Before placing nickel (soluble compounds) on the Proposition 65 list, nickel was listed in various forms including nickel (metallic), nickel acetate, nickel carbonate, nickel carbonyl, nickel compounds, nickel hydroxide, nickelocene, nickel oxide, nickel refinery dust from pyrometallurgical process, and nickel subsulfide. Nickel refinery dust from the pyrometallurgical process and nickel subsulfide are the only two forms of nickel that have designated safe harbor levels, below which no warnings are required. Following the listing of nickel (soluble compounds), questions were raised by industry groups about which compounds made from nickel would be implicated in the new listing. OEHHA’s definition does not include a definitive list of compounds as industry representatives sought, but does establish some criteria by which businesses may evaluate their Proposition 65 obligations, if any.
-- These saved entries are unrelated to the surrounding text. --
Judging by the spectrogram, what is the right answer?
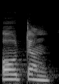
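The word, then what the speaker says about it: autumn: जैसे कि आप यहां पर भी देख रहे हैं ऑटम। तो यहां पर आप देख रहे हैं यहां पर एन को नहीं पढ़ा जा रहा है।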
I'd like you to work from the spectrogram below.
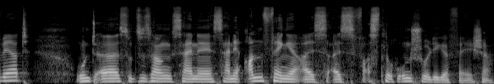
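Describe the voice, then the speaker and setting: A man with a normal speaking voice varies his pitch in an ordinary way at a moderate speed. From Franconia, Germany (Erlangen), raised in Weiden, Upper Palatinate. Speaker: novelist, writing teacher. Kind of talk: interview at live reading.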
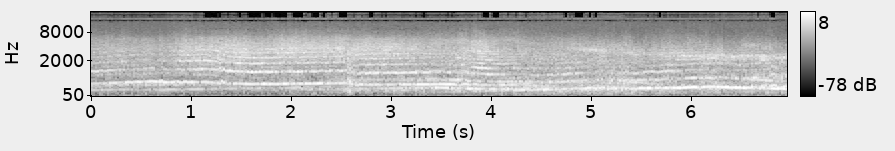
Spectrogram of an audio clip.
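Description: Ferrari Formula One car from 1994 qualifying accelerating on the Adelaide street circuit: a loud, continuous high-pitched engine scream rising through gear changes, steady and close throughout without talk.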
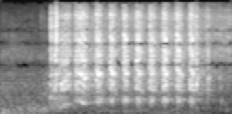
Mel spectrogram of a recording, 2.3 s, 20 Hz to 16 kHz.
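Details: 2012 Toyota Hilux: starter cranks in even pulses, about seven per second, for around a second and a half, engine never catches; crank no start.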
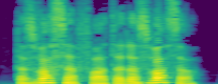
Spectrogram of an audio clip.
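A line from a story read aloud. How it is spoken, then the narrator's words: Calling out. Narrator (German): rief sie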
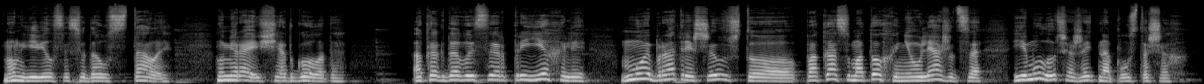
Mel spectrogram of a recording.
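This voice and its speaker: A woman's voice: on the low side, normal speed, a little mellow, close to an everyday voice. An actress playing a middle-aged, earnest and distraught housekeeper pleading for her family in an audio drama. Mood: sorrowful. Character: stout frightened housekeeper, loyal, pleading, sorrowful older sister. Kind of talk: Russian audio drama acting.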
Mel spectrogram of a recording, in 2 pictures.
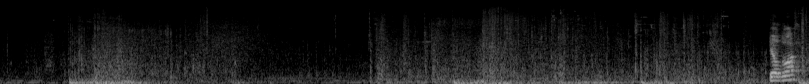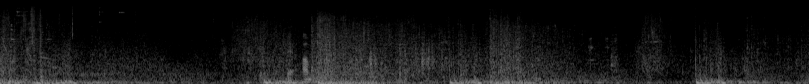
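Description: A gun fires with loud blasts.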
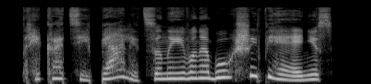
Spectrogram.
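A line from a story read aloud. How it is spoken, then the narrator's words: Hissing. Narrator (Russian): прошипела Никс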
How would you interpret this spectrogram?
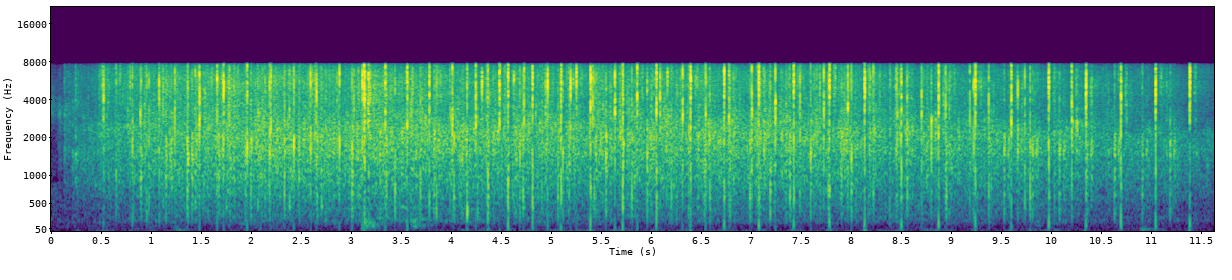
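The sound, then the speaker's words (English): A crowd applauds steadily, with dense overlapping claps forming a loud, even wash of sound and no voices standing out, as Ambassador Marcelo Vasquez-Bermudez of Ecuador is elected by acclamation as chairperson of the 76th session of the Executive Committee. “It is so decided, and you heard the gavel, or maybe not, while you applauded.”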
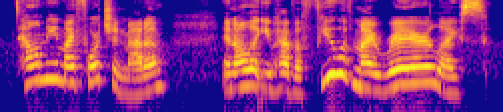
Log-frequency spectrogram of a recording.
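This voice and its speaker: A woman puts on a character voice, pitched high. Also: moderate pace. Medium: read story. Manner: swaggering, gruff.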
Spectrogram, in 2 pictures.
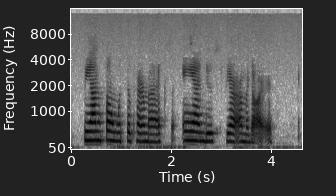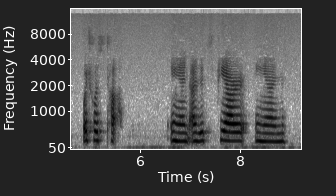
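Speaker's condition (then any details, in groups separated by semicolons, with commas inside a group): Cerebral palsy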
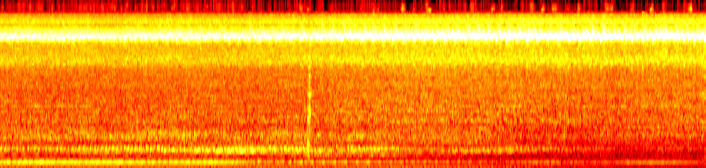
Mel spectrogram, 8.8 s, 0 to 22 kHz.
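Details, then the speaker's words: 1998 Pontiac Trans Am after starting, chirping that lasts about 10 minutes: quick regular chirps, three or four a second, over a steady idle; the owner was unsure it was the belt, later found to be a dry-rotted A/C belt. "I'm not sure if it's the belt. And you can hear this throughout the whole entire garage. It's annoying."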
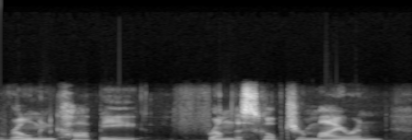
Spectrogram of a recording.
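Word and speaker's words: Myron: copy from the sculpture myON I've heard it pronounced Miron as well which is also from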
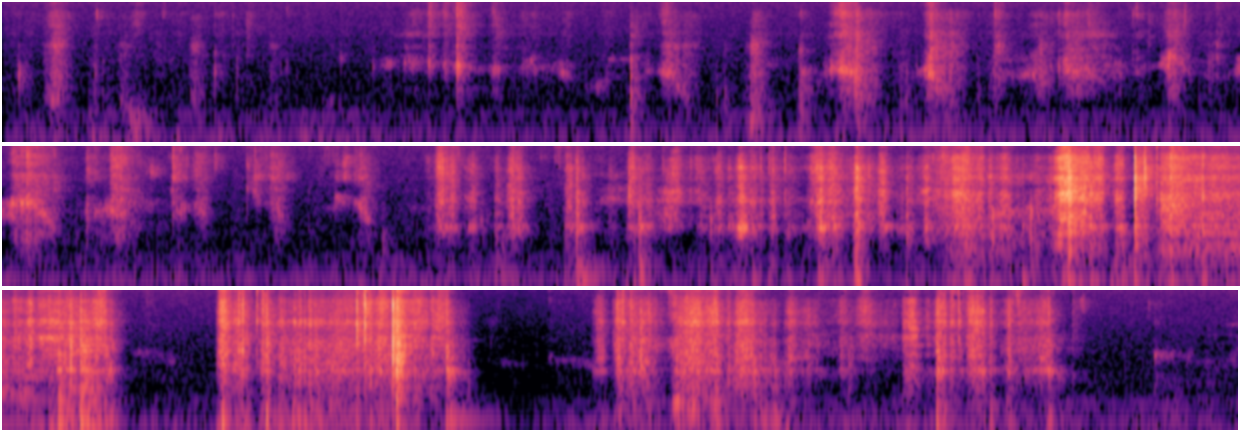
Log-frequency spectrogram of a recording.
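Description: Close-up crunching and chewing of Lotus biscuits, with scattered sharp crunches. From about halfway, louder stretches of crackling and rustling come in while a hand rummages in a plastic bowl.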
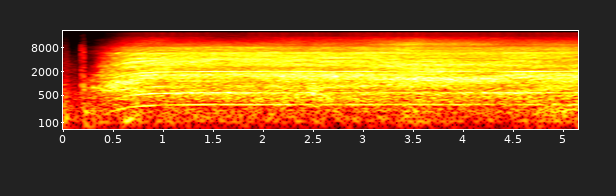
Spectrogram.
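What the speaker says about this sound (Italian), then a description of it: "cosa intendevo quando dicevo acquerellare con un phon?" A hair dryer switches on and blows steadily with a loud, constant whooshing hum and whine that holds unchanged after a brief start-up, used to dry paint on old furniture.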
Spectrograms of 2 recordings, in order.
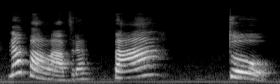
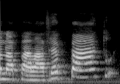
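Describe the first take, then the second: First: "Na palavra pato" said slowly, with each syllable of "pato" stretched; slow emphasis. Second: Said in the usual way. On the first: Shown as a demonstration. Teacher showing the syllables in pato, slow emphasis. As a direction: draw out "pato" so the two syllables are heard. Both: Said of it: "a mesma coisa".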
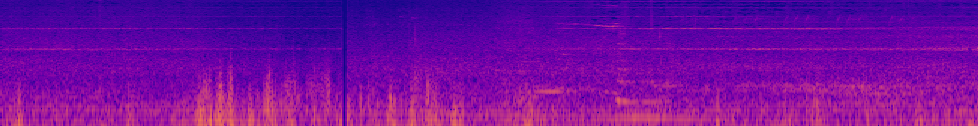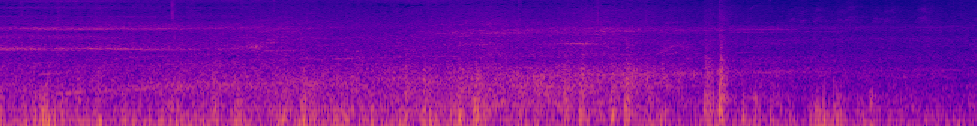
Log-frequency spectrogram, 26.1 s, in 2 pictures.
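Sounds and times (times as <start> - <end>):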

According to OEHHA, the new definition conforms to (i) the findings of the Developmental and Reproductive Toxicant Identification Committee (DARTIC) after assessing the listing of nickel and (ii) OEHHA’s previous definition of nickel. That definition of nickel compounds was outlined in a document known as “Nickel Reference Exposure Levels: Nickel and Nickel Compounds, Nickel Oxide, Reference Exposure Levels.”
Nickel (soluble compounds) are abundant in a large range of products, including various industrial functions. Companies in California should assess whether nickel (soluble compounds) are present at any concentration in consumer goods sold or distributed in California and determine whether warnings may be required. If a warning is required, it may be provided in several ways depending on the type of exposure at issue.
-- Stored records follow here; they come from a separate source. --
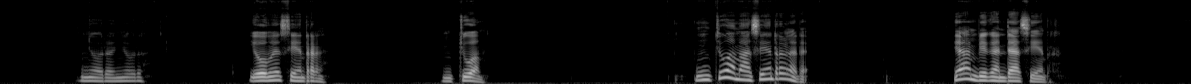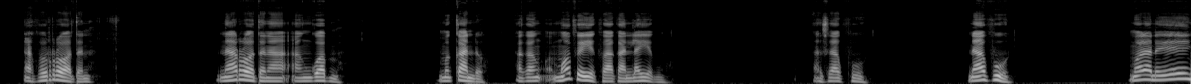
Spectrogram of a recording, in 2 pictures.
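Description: No technical faults are audible.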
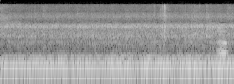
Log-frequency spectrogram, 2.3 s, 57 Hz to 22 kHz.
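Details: 1949 Chevrolet Deluxe 4-door, first run of a replacement engine swapped in for the locked-up original, no exhaust fitted. Steady, even idle with loud open rumble, runs smoothly with no knocks or misses; normal idle.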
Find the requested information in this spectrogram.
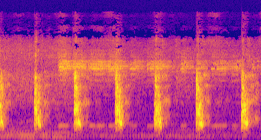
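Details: An angry Rottweiler, reacting to a cow, barks in single deep, rough woofs, roughly one every second.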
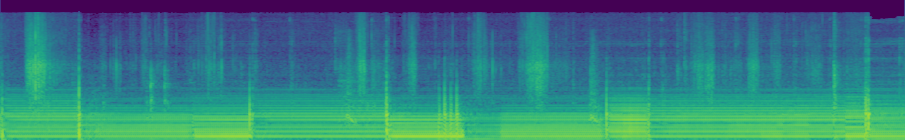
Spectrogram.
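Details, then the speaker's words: Modified (hacked) audio amplifier: steady low mains hum drone under the music, present even with volume turned down, with occasional clicks and knocks. "nah seperti itulah hasil suara Hai menghasilkan sebuah amplifier yang sudah dimodifikasi untuk di bagian hasil suaranya disaat kita mengangkat volume menimbulkan suara dengungan bahkan dimatikan volume juga ada menimbulkan suara dengungan walaupun dengungan itu tidak terlalu besar"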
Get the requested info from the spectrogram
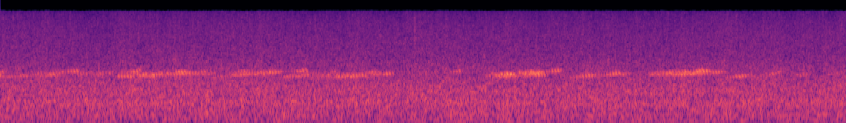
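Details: Forest river frogs giving quick high trilled notes in short runs, a brief gap near the middle, backed by the constant hiss of moving water.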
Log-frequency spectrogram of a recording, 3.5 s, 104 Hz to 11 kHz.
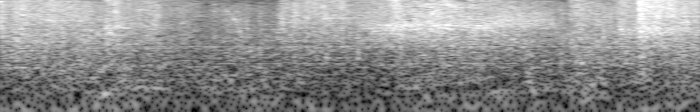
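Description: Earshot grenade launcher explosions in Armored Core 6 PvP combat, a continuous loud, broadband roar of blasts and mechanical rumble with no clear pauses.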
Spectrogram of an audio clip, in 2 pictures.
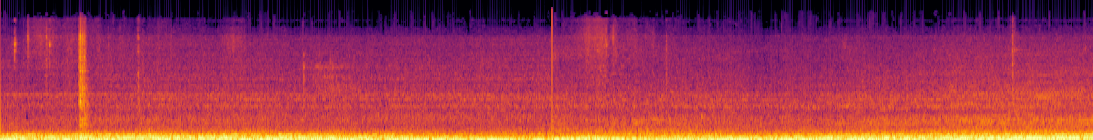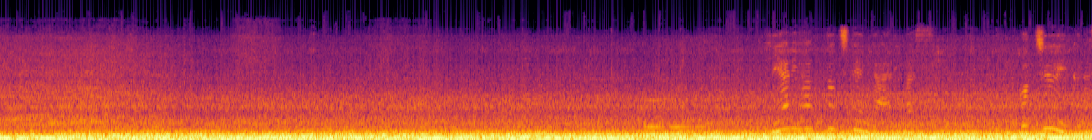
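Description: A car engine hums steadily and rises as the car speeds up.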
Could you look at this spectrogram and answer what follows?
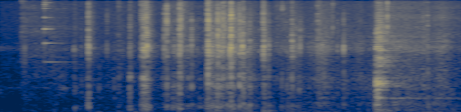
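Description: Wet clicking and smacking mouth sounds from a mouth crammed with marshmallows, spluttering over a bowl. A short breathy burst of muffled laughter comes about four seconds in.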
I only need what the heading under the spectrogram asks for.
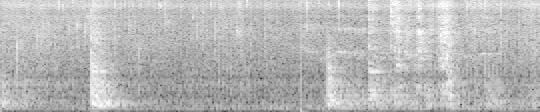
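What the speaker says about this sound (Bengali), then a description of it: "ভেন্ডি ভাজবো মিডিয়াম ফ্লেমে" Okra slices fry in hot oil over a medium flame, a steady close sizzle broken by a few scraping stirs of a spatula against the pan, with no voices.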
Grimaldi Law Offices has been advising clients for over 20 years on chemical and product law. For knowledgeable advice and in-depth analysis on your chemical regulatory compliance obligations, contact Grimaldi Law Offices at (415) 463-5186 or email us at email@example.com.